Effect of transfer on contracts of employment
Hong Kong law does not make provision for the automatic transfer of employees on the transfer of a business. A transferee is under no obligation to take on the transferor’s employees. It is for the transferee to decide which, if any, of the transferor’s employees it wishes to retain.
For a “transfer” of employment to occur, an employee must (1) be dismissed by the transferor, and (2) accept an offer of employment with the transferee.
Notice of transfer
It is recommended that the notice of termination and any offer of employment be issued at the same time.
Terms of offer
The transferee is under no statutory obligation to maintain existing terms and conditions and is free to determine the terms of employment it offers to the transferor’s employees.
In the case of a transfer of a trade, business or undertaking, the transferee is obliged to recognise a transferring employee’s prior service with the transferor. This obligation is relevant to the calculation of certain statutory entitlements.
There is no legal obligation for either the transferor or transferee to consult with affected employees.
Restrictions on termination
Hong Kong law prohibits the dismissal of certain categories of employees (eg those who have given notice of pregnancy or who are on statutory sick leave). If a transferor has employees falling into any of the restricted categories, it should consider asking them to resign.
Entitlements on termination
The principal entitlements that arise on termination are: (1) payment in lieu of notice (if notice or full notice is not given), (2) payment in lieu of accrued but unused annual leave, (3) (where applicable) pro rata end of year payment, (4) (possibly) pro rata bonus, and (5) statutory severance or long service payment.
Liability for the above sums lies with the transferor and not the transferee. The transferor and transferee may agree that accrued entitlements will be “rolled over” and recognised by the transferee, but there is no need for the transferee to accept responsibility for these entitlements.
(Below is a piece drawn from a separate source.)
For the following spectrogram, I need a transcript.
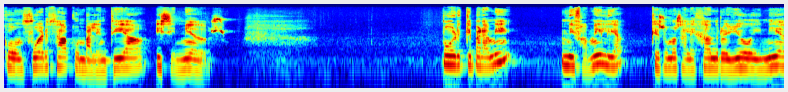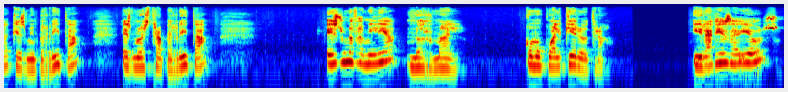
con fuerza, con valentía y sin miedos. Porque para mí, mi familia, que somos Alejandro, yo y Mía, que es mi perrita, es nuestra perrita, es una familia normal, como cualquier otra. Y gracias a Dios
If accrued entitlements are to be rolled over, that should be reflected in the termination and offer letters.
Statutory severance/long service pay
Please refer to Economic Dismissal and Termination of Employment for more details on the circumstances under which employees would be entitled to statutory severance/long service payment and how such payment is calculated.
These payments are mutually exclusive. The employees will not be entitled to receive severance/long service payment if (1) a transferee makes offers to the transferor’s employees, (2) those offers take effect on the termination of the employment with the transferor, and (3) the employees accept the offers made.
The transferor will be liable to make a statutory severance payment to an employee who has not less than two years’ service if: (1) the transferee makes an offer on less favourable terms and the employee rejects the offer (and is dismissed by the transferor), or (2) if the transferee makes no offer to the employee and the transferor dismisses him/her due to redundancy.
The transferor is not required to pay a statutory severance pay if the transferee’s offer (1) is on the same or no less favourable terms, (2) is made in writing, not less than seven days in advance of the termination of employment with the transferor, (3) takes effect on or before that date, and (4) is an offer of suitable employment which is unreasonably refused by the employee. The transferor is, however, liable to pay long service pay if it decides to dismiss the employee and the employee has at least five years’ service.
If a transferring employee is sponsored for employment visa, the transferee must arrange for the change of sponsorship of the visa before commencement of employment with the transferee.
The transferor should notify the trustee of its retirement scheme of the cessation of employment. The transferee must enrol the transferring employees into a retirement scheme within 60 days of each employee’s commencement date.
The Inland Revenue Department must be informed whenever the employment of an employee who pays Hong Kong salaries tax commences or ceases.
Employees’ compensation insurance
It is compulsory for the transferee to take out employees’ compensation insurance.
Personal data (privacy) ordinance
Employee consent is required for the transfer of employees’ personal data to a transferee, unless such transfer is already covered in the personal information collection statement provided at the time of collection.
Further detail on business transfers in Hong Kong is available here.
This document (and any information accessed through links in this document) is provided for information purposes only and does not constitute legal advice. Professional legal advice should be obtained before taking or refraining from any action as a result of the contents of this document.